Work task => Go to the line in the entries below that holds "List any stray" and repeat exactly from there through the line that holds "Sound notes (start", inclusive.

[Data excerpts]

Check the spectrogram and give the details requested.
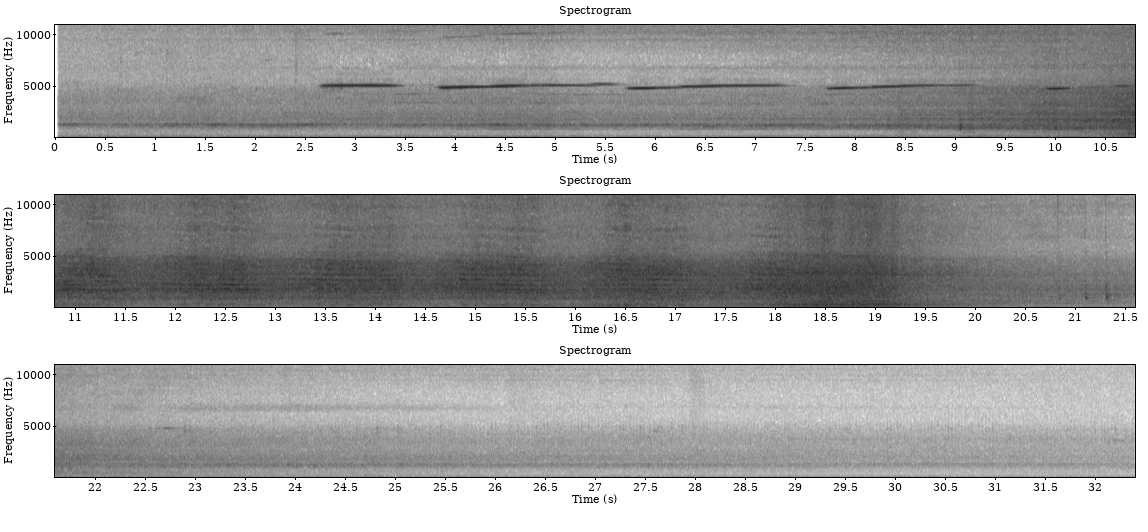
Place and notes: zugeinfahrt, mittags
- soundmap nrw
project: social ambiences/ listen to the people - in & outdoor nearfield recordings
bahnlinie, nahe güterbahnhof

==

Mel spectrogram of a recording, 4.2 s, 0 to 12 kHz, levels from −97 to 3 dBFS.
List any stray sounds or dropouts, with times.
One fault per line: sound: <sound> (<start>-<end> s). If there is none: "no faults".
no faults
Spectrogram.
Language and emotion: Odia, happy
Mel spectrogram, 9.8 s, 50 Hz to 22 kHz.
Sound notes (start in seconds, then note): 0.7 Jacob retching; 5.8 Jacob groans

Exercise response =>
List any stray sounds or dropouts, with times.
One fault per line: sound: <sound> (<start>-<end> s). If there is none: "no faults".
no faults
Spectrogram.
Language and emotion: Odia, happy
Mel spectrogram, 9.8 s, 50 Hz to 22 kHz.
Sound notes (start in seconds, then note): 0.7 Jacob retching; 5.8 Jacob groans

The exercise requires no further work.